For one, even though the small guitar has made a comeback in recent years, it was surprising to see the ukelele played by both Alison Eales and Citizen Bravo. The former used it as her only instrument, but this made sense as it complemented the soft high tones of her voice. Eales lulling vocal style is reminiscent of Emmy the Great, and it quietly draws the listener into the bittersweet narratives of songs such as ’55 Degrees North’ and ‘Rain Song.’ She also dabbles with stand-up comedy and this too is reflected in her comfortable performance style; where not being quite able to ‘make’ a ukelele lead part is as entertaining as if she had.
Relaxed humour is never too far from the surface of Citizen Bravo’s performance style either. A one-man band, Citizen Bravo (aka Matt Brennan of Zoey Van Goey) both updates this distinctive style of music whilst also paying homage to its traditions. Like one-man bands of the past, the literal DIY aspect of his musical set-up is very evident – particularly in the old suitcase which, while retaining the function of being a case to transport his equipment, also acts as both a bass drum and a stand for his other musical paraphernalia.

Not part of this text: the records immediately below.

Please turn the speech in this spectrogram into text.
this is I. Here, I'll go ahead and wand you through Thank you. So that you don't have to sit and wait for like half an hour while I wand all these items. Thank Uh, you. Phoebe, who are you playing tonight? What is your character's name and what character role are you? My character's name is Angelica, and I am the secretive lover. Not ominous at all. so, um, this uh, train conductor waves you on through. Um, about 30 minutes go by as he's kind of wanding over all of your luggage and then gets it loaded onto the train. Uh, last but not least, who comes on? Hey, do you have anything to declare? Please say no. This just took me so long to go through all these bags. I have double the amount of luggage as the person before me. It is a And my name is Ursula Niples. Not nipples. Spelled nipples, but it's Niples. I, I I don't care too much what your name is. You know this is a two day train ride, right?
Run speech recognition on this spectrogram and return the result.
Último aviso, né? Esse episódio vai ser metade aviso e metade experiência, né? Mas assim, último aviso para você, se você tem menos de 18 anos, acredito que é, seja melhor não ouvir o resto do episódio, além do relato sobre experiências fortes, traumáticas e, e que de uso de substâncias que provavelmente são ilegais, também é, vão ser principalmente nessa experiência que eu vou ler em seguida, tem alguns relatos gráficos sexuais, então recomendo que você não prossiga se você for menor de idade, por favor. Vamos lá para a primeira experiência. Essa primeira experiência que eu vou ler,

Moreover, Citizen Bravo also made a point of relating the story behind the case/drum/stand’s construction – a story involving a neighbour, who was a blacksmith, and the satisfaction that can be gained form building something using one’s own hands (a sentiment revisited in his closing song). Story-telling, of the humorous kind, is an important part of Citizen Bravo’s performance (Brennan was also the raconteur in Zoey Van Goey) and, in both this aspect and in the DIY equipment, there are similarities with a young Billy Bragg. Although primarily a guitarist, Bragg is also associated with the one-man band through his Portastack, a portable PA system. Perhaps as a nod to his influences, in his set Citizen Bravo also included a Bragg song (‘Love Gets Dangerous’). However, it would be misleading to highlight this as the only point of reference. Aside from the aforementioned ukelele and suitcase bass drum, Citizen Bravo also played electric guitar and keyboard through a variety of effects, and he even managed to place a snare drum into the occasional mix using his left foot. The keyboard, in particular, featured strongly on songs like ‘Edgar Wright Murder Disco’, where it provided a cheesy ‘break-down’ underlining the song’s humour, and “The Eyes of the Killer Robot” (which actually had Bravo reciting a passage from a pulp fiction book that scared him as a kid).

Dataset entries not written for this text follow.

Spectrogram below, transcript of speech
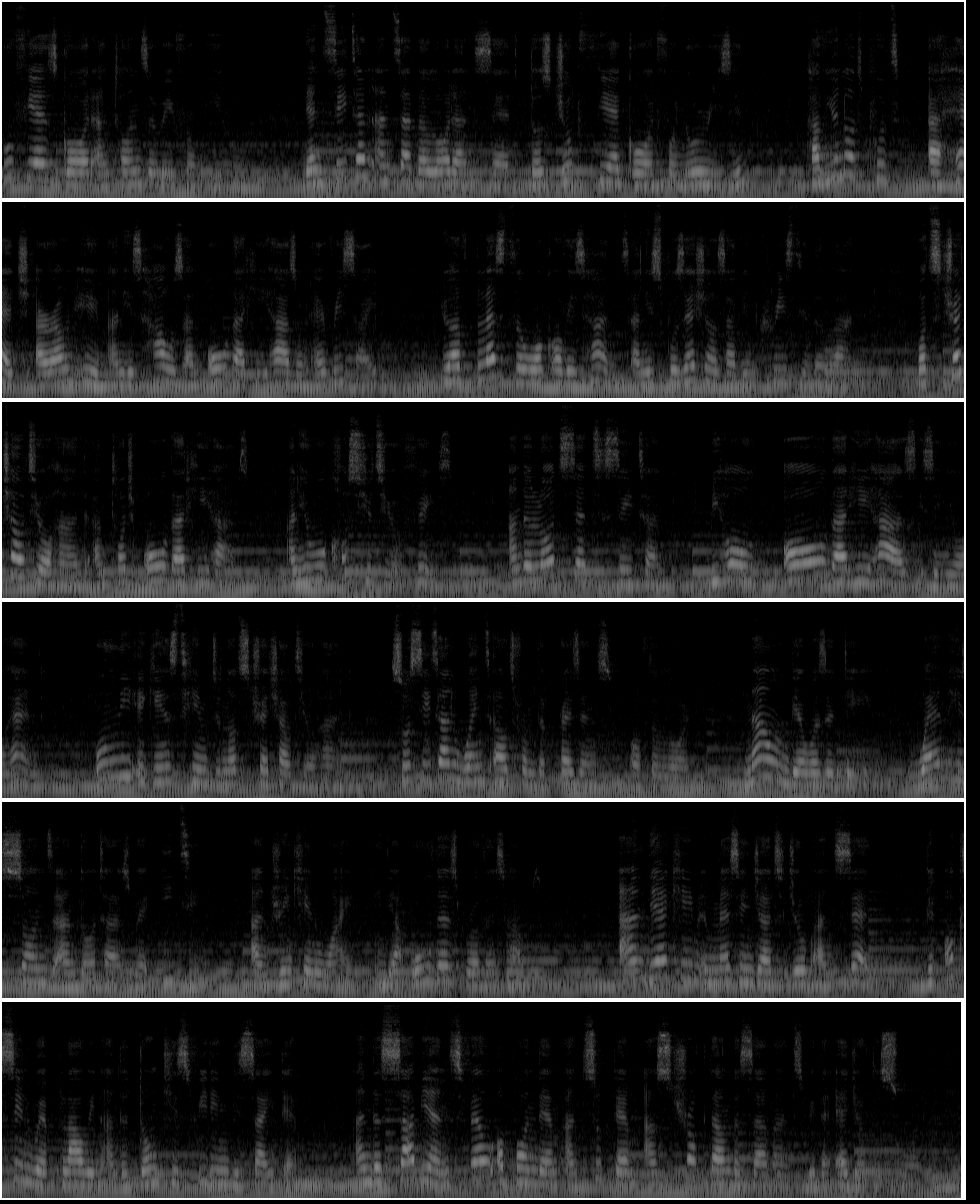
Who fears God and turns away from evil. Then Satan answered the Lord and said, Does Job fear God for no reason? Have you not put a hedge around him and his house and all that he has on every side? You have blessed the work of his hands, and his possessions have increased in the land. But stretch out your hand and touch all that he has, and he will curse you to your face. And the Lord said to Satan, Behold, all that he has is in your hand only against him do not stretch out your hand. So Satan went out from the presence of the Lord. Now there was a day when his sons and daughters were eating and drinking wine in their oldest brother's house. And there came a messenger to Job and said, The oxen were plowing and the donkeys feeding beside them. And the Sabeans fell upon them and took them and struck down the servants with the edge of the sword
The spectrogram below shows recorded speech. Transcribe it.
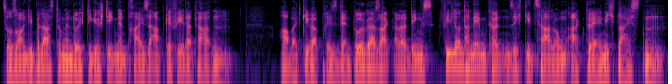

Finally, Chris Mills and the Distant Stars appeared as equally relaxed as the support acts and, if anything, the small audience bolstered their desire to entertain. They ripped through a longish set, featuring songs from both their new album, Elephant, and Mills’ back catalogue. Old favourites such as ‘Brand New Day’ and ‘Watch Chain’ were included alongside new album tracks ‘Wild Places’ and Rubicon. At his most alt. countryish Mills’ voice is similar to Jay Farrar’s (particularly in respect to the latter’s Son Volt output). This similarity is extended through the Distant Star’s drummer, Konrad Meissner, having also worked on Farrar’s solo albums. Given this, and the fact that bass player Ryan Hembrey, aside from being a long-time collaborator of Mills, has also a substantial track record with other alt. country outfits (including Smog and Pinetop Seven), it was not surprising that the Distant Stars were razor sharp.

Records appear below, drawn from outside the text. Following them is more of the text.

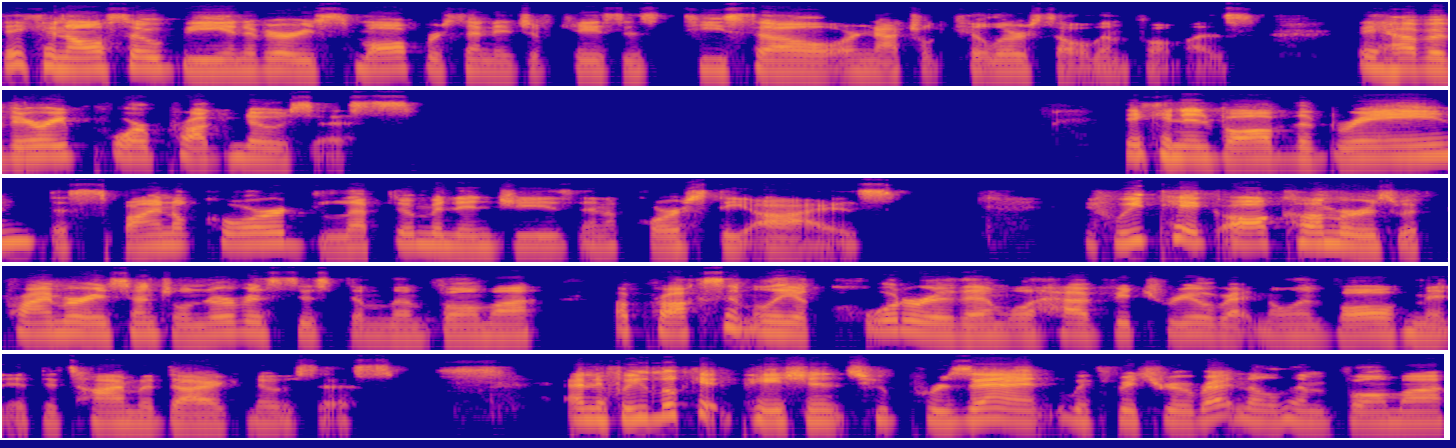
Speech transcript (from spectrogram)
They can also be, in a very small percentage of cases, T cell or natural killer cell lymphomas. They have a very poor prognosis. They can involve the brain, the spinal cord, leptomeninges, and of course the eyes. If we take all comers with primary central nervous system lymphoma, approximately a quarter of them will have vitreoretinal involvement at the time of diagnosis. And if we look at patients who present with vitreoretinal lymphoma,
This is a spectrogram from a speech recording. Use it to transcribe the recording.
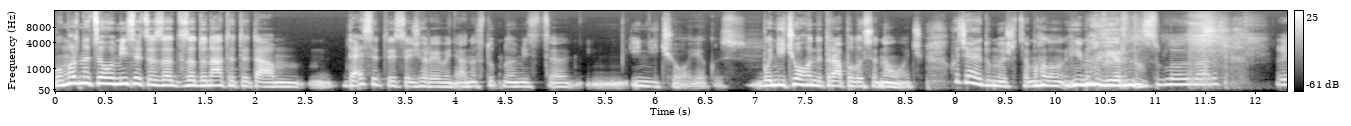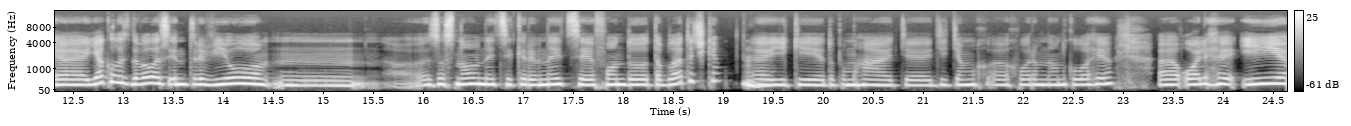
Бо можна цього місяця задонатити там 10 тисяч гривень, а наступного місяця і нічого якось, бо нічого не трапилося на очі. Хоча я думаю, що це мало ймовірно. Особливо зараз. Е, я колись дивилась інтерв'ю засновниці керівниці фонду таблеточки, uh які допомагають е, дітям хворим на онкологію Ольги. І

It has been over five years since Mills played Glasgow with a band, and it is a shame that this gig was so poorly attended. Hopefully we don’t have to wait another five years to see him tour with a full band again.